lived their whole lives in junks - and we would see their
sampans yulo-ing people back and forth to the junks. A sampan
was propelled by a man or woman standing, moving the single
oar back and forth - this was to "yulo". We saw the fishermen
pulling in their nets, wearing the usual large straw hats,
white jackets and black or brown trousers.
Typhoons were awe-inspiring happenings. At the first sign of
the coming of a typhoon, signals were hoisted, so that people
could prepare, The sampan and junk people took their boats to
the typhoon shelters, and the Naval and merchant ships went to
the middle of the harbour to "ride out" the storm. Typhoons
came in the heat of the summer. At first there was a queer
stillness, a dark grey sky and a little rain.
Offices and shops closed, and everyone hurried to catch the
last ferries or trams to get home. Then the last signal went
up, and our houses were made safe by closing and barring
the wooden shutters over the windows, and shutting every
door. The rain came, and the wind started blowing, harder and
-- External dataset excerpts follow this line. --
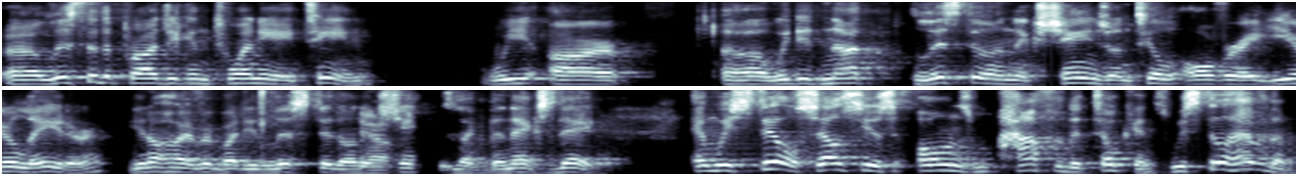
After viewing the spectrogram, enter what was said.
uh, listed the project in 2018. We are uh, we did not list it on exchange until over a year later. You know how everybody listed on yeah. exchanges like the next day. And we still, Celsius owns half of the tokens. We still have them,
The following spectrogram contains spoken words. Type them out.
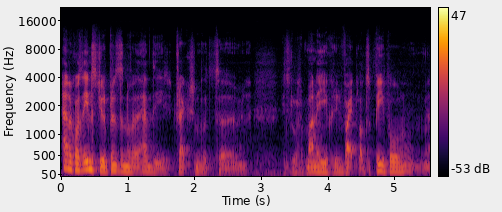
and of course, the Institute of Princeton had the attraction that uh, it's a lot of money. You could invite lots of people. You know,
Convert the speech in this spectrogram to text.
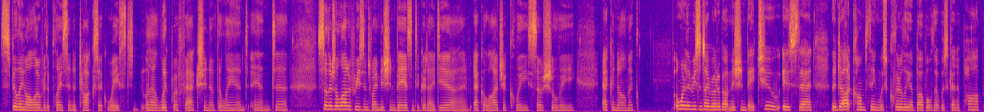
spilling all over the place in a toxic waste uh, liquefaction of the land. And uh, so there's a lot of reasons why Mission Bay isn't a good idea, ecologically, socially, economically one of the reasons I wrote about Mission Bay too is that the dot com thing was clearly a bubble that was going to pop,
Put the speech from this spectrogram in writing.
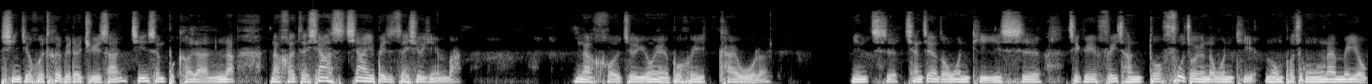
心就会特别的沮丧，今生不可能了，然后在下下一辈子再修行吧，然后就永远不会开悟了。因此，像这种问题是这个非常多副作用的问题。龙婆从来没有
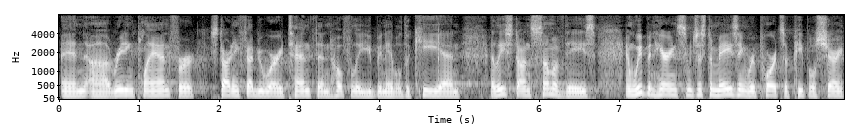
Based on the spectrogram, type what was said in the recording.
and uh, reading plan for starting February 10th, and hopefully you've been able to key in at least on some of these. And we've been hearing some just amazing reports of people sharing.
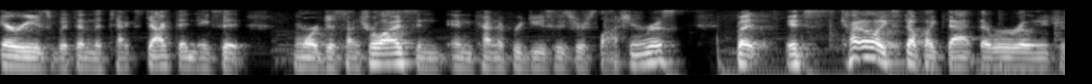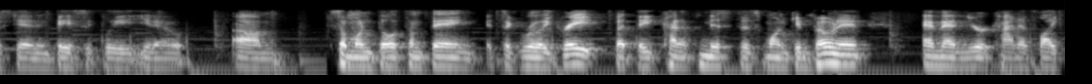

harder. It was so hot indoors with everything closed up, we
felt stifled. And the wind howled and shrieked, and trees
were uprooted, branches torn off, and everything loose in the
streets would fly. People were knocked over - you couldn't stand
in such a wind - and sometimes ships were sunk in the
harbour. Once Audrey and I tried to go outside our house in a
typhoon, but we were soon knocked over and had to crawl back
indoors. We were lucky not to be hit by flying debris.
In a few hours the typhoon was over, and people left the
shelter of buildings to see the most awful scenes of devastation.
Trees and branches and pieces of houses and all kinds of
things lying about, and everything was wet, and the air felt hot
and wet too. "Typhoon" comes from the Chinese "dai fung",
meaning "big wind".
Cloth Street was a collection of little open-fronted shops, selling
pretty flowered cotton material in great variety. The Chinese
women bought cloth here for their dresses, and we did too
when we needed something unusual. Once Audrey and I went to a fancy dress party dressed as "Early Victorian" ladies, wearing
elaborate gowns made by our tailor and his assistants out
of material from Cloth Street. But they were used to making our
long evening dresses, so nothing deterred these clever men.